However, unlike tennis, basketball, or other team sports where there is a natural on-ramp to potential athletic careers through youth leagues and high school teams, bike racing lacks that infrastructure.
“It’s more difficult for young people to learn about and train for bike racing because there are very few bike racing teams in college and even fewer in high school or junior high,” says Wills.
But on the plus side, bike riding has a positive image with the potential to be a lifelong pursuit.
For Wills, who grew up three and a half hours north of Minneapolis in Grand Rapids, Minnesota, camping trips to the North Woods with her outdoorsy family always included bikes.
“We weren’t cyclists; we were bikers, who rode just for fun,” she says.
Her first bike was purple, with a matching umbrella, followed by a series of pink and purple Huffys and Schwinns. But when 10-year-old Wills saw a sparkly teal Schwinn in her hometown bike shop, pink went by the wayside.
“I saved my allowance and Christmas and birthday money for three years to buy that sparkly teal bike,” Wills laughs. “It was a Schwinn Sidewinder and was the first of my bikes to have gears!”
But Wills’ switch to competitive racing didn’t happen until several years later. A swimmer from the time she was 6 months old, Wills says she felt much more comfortable in the water and never thought she could be a “land” athlete.
“I loved swimming competitively, which I did all of my life,” she says.
Winning a local triathlon relay for three subsequent years with two friends who did the biking and running portions of the race (Wills did the swimming leg) plus, having a boyfriend who was a triathlete, opened Wills eyes to what being a multi-sport competitor could look like.
After completing a business administration degree with specialization in marketing, recreation, and leisure services at the University of North Dakota where she was on a swim scholarship, Wills took a business job in Minneapolis for several years.
“But corporate America wasn’t for me,”she recalls.
Wills bought her first real road bike, moved to San Diego, and did her first triathlon one month later. Two years later, she did her first Ironman Triathlon and the following week, she was on a bike again, this time racing in her first criterium race. (Called “crits”for short, these are high-speed races held on closed loop courses between .5 and 2 miles in length.)
Wills laughs as she says, “Yeah, that was probably a bad idea, but I was hooked! Going fast was fun!”
As Wills’ skills in biking matured, she also went to professional bike-fitting school—the skilled trade of fitting bikes to the people who are going to ride them. Now with Velosmith Bicycle Studio in Wilmette, Wills is one of the few female bike fitters in the country. She says she is passionate about fitting.

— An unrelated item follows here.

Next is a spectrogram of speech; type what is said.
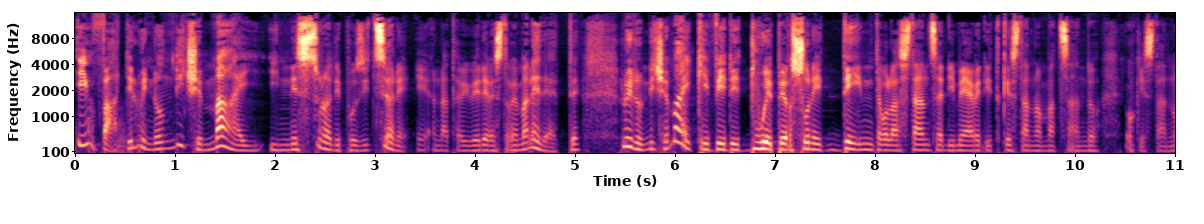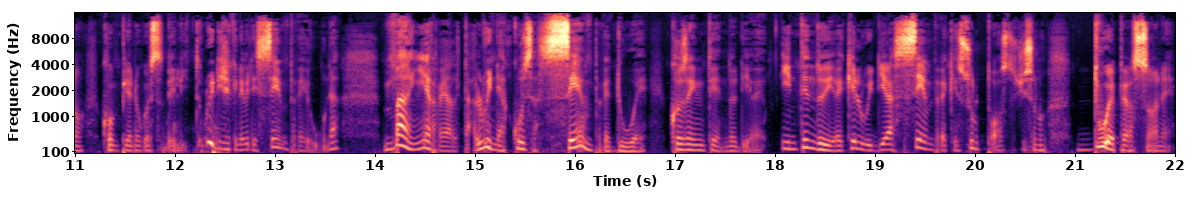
Infatti lui non dice mai in nessuna deposizione, e andate a rivedere Storie Maledette, lui non dice mai che vede due persone dentro la stanza di Meredith che stanno ammazzando o che stanno compiendo questo delitto. Lui dice che ne vede sempre una, ma in realtà lui ne accusa sempre due. Cosa intendo dire? Intendo dire che lui dirà sempre che sul posto ci sono due persone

“For me, it’s about the integrity of it, making sure a bike is fit perfectly for its rider. People don’t realize how crucial it is that they are fitted to their bikes appropriately. It’s paramount— whether it’s a $1,000 bike, or a $12,000 bike, the fit is the most important thing. If the fit is wrong, riding will be uncomfortable and injuries can happen, making it unlikely that someone will persist with riding.”
Wills’ relocation to the North Shore brought with it the invitation to be on the Chicago Women’s Elite Cycling team, and then The Meteor // Intelligentsia team, which gives her the opportunity to do crit racing, road racing (professional bike racing on paved roads), and gravel racing. Unlike crit and road races, gravel races are generally between 60 to 200 mile courses on rough terrain and require great endurance.
Wills says being on The Meteor // Intelligentsia team has been empowering.
“Being on the first all-women’s gravel racing team, we have been privileged to have a platform as role models to talk about the sport, and what cycling is doing for various communities. We are especially thrilled at the opportunity we have to get more women on bikes in races. There is growing interest in bike racing, and in gravel racing in general—an endurance sport that gives people the chance to explore parts of America off the beaten track,” says Wills.
Her word to young women?
“Get on your bike. Ride. And keep riding. Do it for fun, and if you love going fast and are interested in racing, get to know people who are into cycling. Come visit our tents and cheer us on at Lake Bluff Crit and the other IntelliCup races. Once we cross the finish line, we’re all pretty approachable.”